May 17, 2009
Effects of credit insurance withdraw on retail industry
Below is a discussion on Linkedin between Igor Zax (Tenzor Ltd.) and Tony Heywood (Gilcrest Services Ltd) on effect of credit insurance withdraw and latest government support initiatives on retail industry.
Withdrawal of credit insurance has a devastating effect on the fashion retail industry and is holding back recovery. Has anyone yet received or requested help under the Budget insurance scheme yet?
Just a small note- to the best of my knowledge the particular scheme is only covering reduction of cover through providing top up, not complete withdraw. My guess is most of the cases you refer to the cover is completely withdrawned, so the scheme would not help…
You are correct – it only covers reduction after 1st April and then only tops up to a max of the existing cover. So if cover is reduced to 30% it will only bring it up to 60%.
My feeling is, that it is likely to be of little help to the industry and is another Government initiative which is big on headlines but of little actual help.
I was hoping that I may be wrong but the lack of replies from here and other requests re-enforces my belief.
A little more about it in my blog
I guess one shall question the relevancy of the scheme for your sector. Firstly, it is for sellers based in UK- so unless the retailer buys from UK company (manufacturer if these still exist or distributor) it is not relevant at all.
Secondly, it only applies to whole turnover policy. What it is likely to mean is that there may be an incentive for insurer to actually reduce the cover, as they are still being paid on all sales, get less exposure and plus might charge a commission for administrating government policy on top of the 2% cost.

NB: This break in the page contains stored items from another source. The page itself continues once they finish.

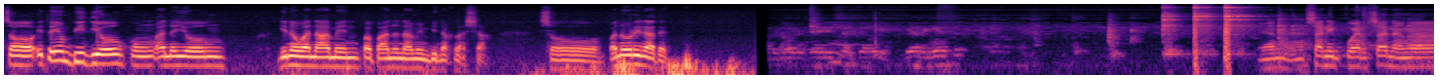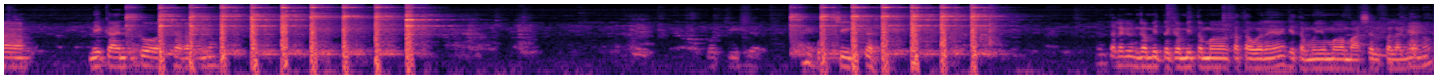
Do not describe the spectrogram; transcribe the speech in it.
So, ito yung video kung ano yung ginawa namin, paano namin binaklas siya. So, panoorin natin. Yan, ang sanib puwersa ng ah, mekaniko at saka ano, Yan talagang gamit na gamit ang mga katawan na yan. Kita mo yung mga muscle pa lang yan, no?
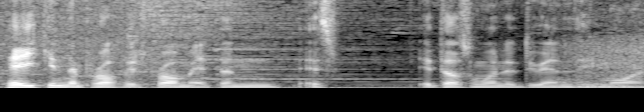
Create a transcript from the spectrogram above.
taken the profit from it and it's, it doesn't want to do anything more.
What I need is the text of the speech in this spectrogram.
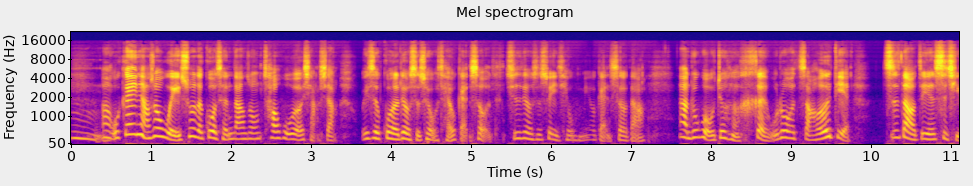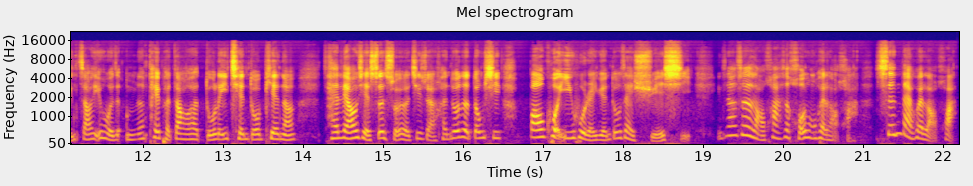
嗯啊，我跟你讲说，萎缩的过程当中超乎我的想象。我一直过了六十岁，我才有感受。其实六十岁以前我没有感受到。那如果我就很恨，我如果早一点。知道这件事情，早因为我我们的 paper 到读了一千多篇呢，才了解这所有基准，很多的东西，包括医护人员都在学习。你知道这个老化是喉咙会老化，声带会老化，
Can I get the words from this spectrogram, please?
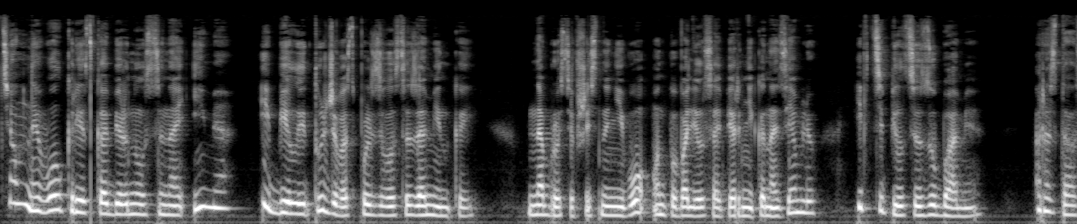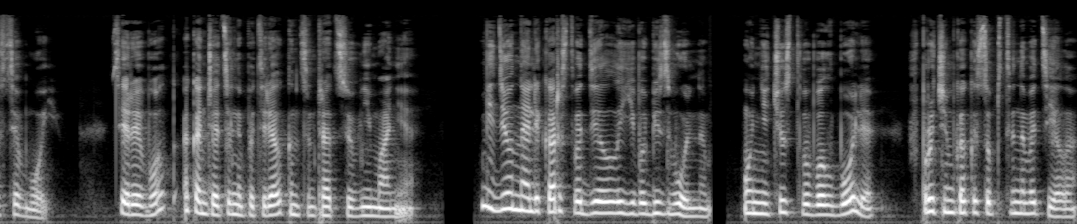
Темный волк резко обернулся на имя, и Белый тут же воспользовался заминкой. Набросившись на него, он повалил соперника на землю и вцепился зубами. Раздался вой. Серый волк окончательно потерял концентрацию внимания. Введенное лекарство делало его безвольным. Он не чувствовал боли, впрочем, как и собственного тела.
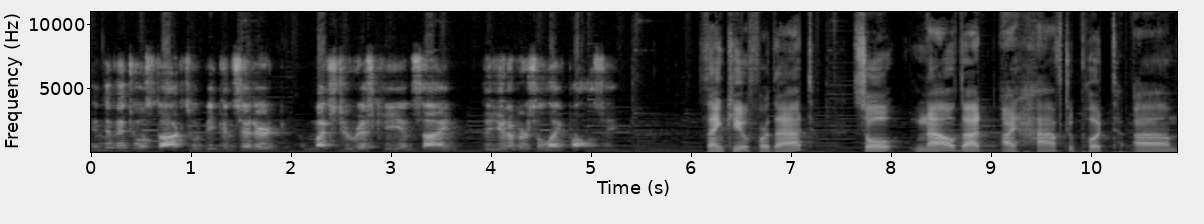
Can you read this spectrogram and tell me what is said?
Individual stocks would be considered much too risky inside the universal life policy. Thank you for that. So now that I have to put um,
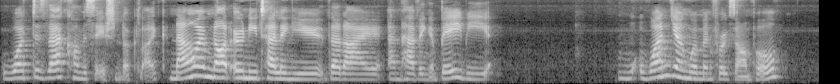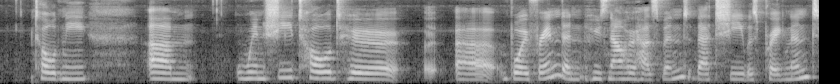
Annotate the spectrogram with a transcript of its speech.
What does that conversation look like? Now i'm not only telling you that i am having a baby. One young woman for example told me um, when she told her uh, boyfriend and who's now her husband that she was pregnant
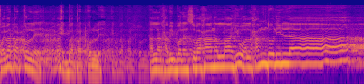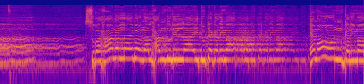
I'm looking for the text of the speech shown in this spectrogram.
কয়বার পাঠ করলে? একবার পাঠ করলে। আল্লাহর হাবিব বলেন সুবাহান আল্লাহ আলহামদুলিল্লাহ সুবাহান আল্লাহ এবং আলহামদুলিল্লাহ, এই দুটা কালিমা, এমন কালিমা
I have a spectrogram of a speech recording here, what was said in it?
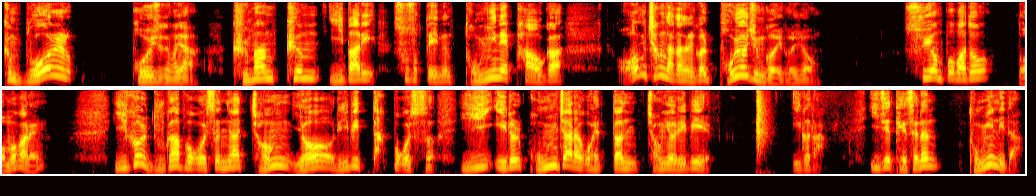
그럼 뭘 보여주는 거냐? 그만큼 이발이 소속돼 있는 동인의 파워가 엄청나다는 걸 보여준 거예요, 이걸요. 수염 뽑아도 넘어가네. 이걸 누가 보고 있었냐? 정여립이 딱 보고 있었어. 이 일을 공자라고 했던 정여립이 이거다. 이제 대세는 동인이다.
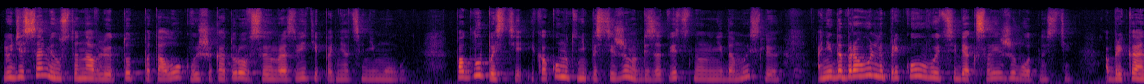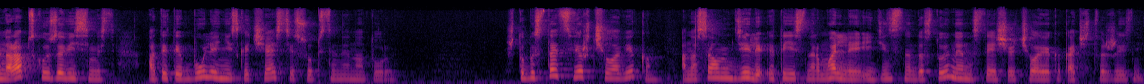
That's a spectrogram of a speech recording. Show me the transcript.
Люди сами устанавливают тот потолок, выше которого в своем развитии подняться не могут. По глупости и какому-то непостижимо безответственному недомыслию они добровольно приковывают себя к своей животности, обрекая на рабскую зависимость от этой более низкой части собственной натуры. Чтобы стать сверхчеловеком, а на самом деле это есть нормальное и единственное достойное настоящего человека качество жизни,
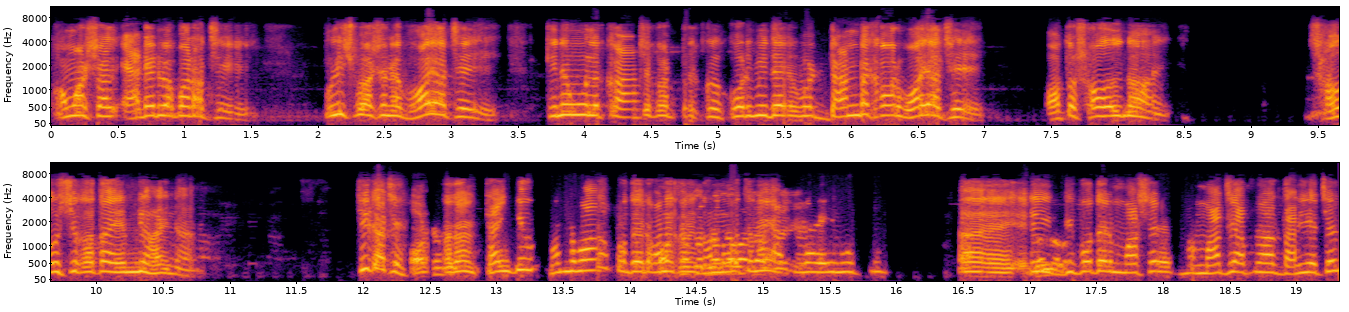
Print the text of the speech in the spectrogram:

This may also substantially increase cost to supplier, that is likely to be passed to retailer.
Could not agree more with the point in your blog about importance of communication with insurers. This would focus on three areas- complete and timely information (obvious point), getting the right interpretation (often the underwriter do not understand enough about the industry or company specific factors) and getting to the right level (somebody who can make an exception to general mechanical approach based on additional facts). Two latter points require a lot of credibility that one needs to build.
Lastly, do not assume supplier cannot take uninsured risk. Unless the insurance is tight to their own financing (such as invoice discounting or factoring), there is no reason they cannot take uninsured risk. The credit controller may think they cannot- CEO might have a different view if you are a very important customer AND you can provide reasonable comfort that you will be able to pay.
Excellent points Igor